Furtherenhancedefensivecapacitythroughgoodpracticesofcybersecuritythatharmonise across allied states.
I wish I could have attended my centre’s open day, from which I hear was a major success! It’s great to be part of a group of individuals pursuing some very different areas of cyber security across computer science, international relations, law, philosophy, and geography (well, only me, so far). Below is the poster that summarises my current DPhil onto A1. I haven’t seen it printed and it will have been there yesterday.
I’m currently in the process of organising my fieldwork (still), but hopefully I will get there. I am also still obsessing and dragging my feet over a piece on ‘objects’ I am writing, which I will be presenting first at the ISA conference in February – this is definitely the furthest in advance I’ve been writing and thinking in depth for a conference, and subsequent paper, so I think that must be progress?
I’m very excited with what looks like a fascinating workshop with a great set of people (I don’t believe the list is finalised yet, so will hold off on that) on living with algorithms. This is being hosted by Royal Holloway, University of London. I’m particularly excited with the short 5 – 10 minute provocations that this call for papers asked for – I’m sure they’ll be a some pretty diverse, and contentious, contributions on the day.
Below is my abstract for the workshop:
The kiss of death: an algorithmic curse.
Malicious softwares slither through noise of systems, of cyberspaces, attempting to avoid the signal, to defy their abnormality to their surrounding ecological condition. It’s a parasitical existence, to avoid the kiss of death.
Algorithmic detection: The curse of malwares. The curse of humans?
In similar techniques deployed against humans, the collection of data, its analysis, abnormality breathes from ever-modulating normalised abstractions. Or that is the intention, at least. Modern malware mostly emerges as malicious through the deployment of the detecting algorithm. Circulation and mobility are absolutely necessary for malwares to carry out their deeds of infection, exfiltration and so on. Yet precisely this circulation is its downfall. To be malware, it must move. Yet in moving it changes its ecological condition. Two cultures emerge at the point of software’s algorithmic detection; one becoming-human, one becoming-malware. Indeed, it is tempting to focus on humanly responses, looking at things in relation to ourselves. Yet how does algorithmic detection expose the malicious intentionality of otherwise ‘normal’ software? What human-malware normality is required?
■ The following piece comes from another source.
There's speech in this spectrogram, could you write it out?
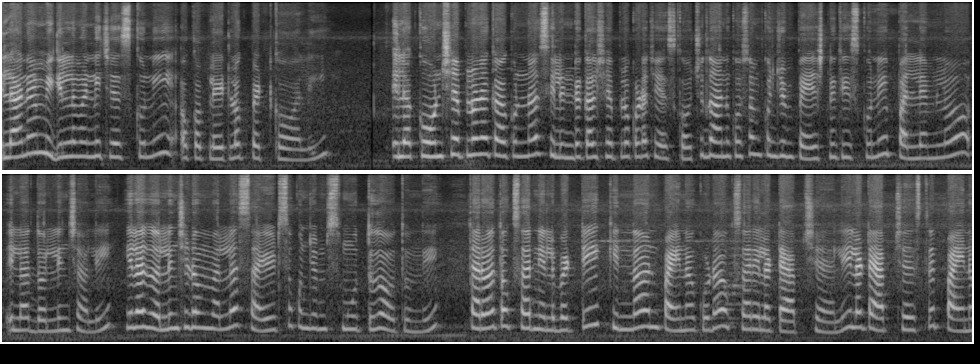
ఇలానే మిగిలినవన్నీ చేసుకుని ఒక ప్లేట్లోకి పెట్టుకోవాలి. ఇలా కోన్ షేప్లోనే కాకుండా సిలిండ్రికల్ షేప్లో కూడా చేసుకోవచ్చు. దానికోసం కొంచెం పేస్ట్ని తీసుకుని పళ్ళెంలో ఇలా దొల్లించాలి. ఇలా దొల్లించడం వల్ల సైడ్స్ కొంచెం స్మూత్గా అవుతుంది. తర్వాత ఒకసారి నిలబెట్టి కింద అండ్ పైన కూడా ఒకసారి ఇలా ట్యాప్ చేయాలి. ఇలా ట్యాప్ చేస్తే పైన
We, malwares and humans, are rightly concerned with algorithmic detection. This is where our cultures converge in a more-than-human political project. We are unlikely to ever sense each other in that way however. Humans and malwares develop everyday practice at certain sites, sometimes technological, other times not. These include anti-virus programs, the secure connection to banking credentials, stealing ‘confidential’ big data, in organisational practice, in the virtue of the software programmer, in the chatter of politicians. When malware is detected, when it becomes known, it is sealed-off, destroyed, deleted. As humans, can similar algorithmic detection mechanisms come from our dividualisation? Can looking to a more-than-human offer potential futures of hope and resistance to the dominance of algorithms? A way for us to slither through our spatial registers?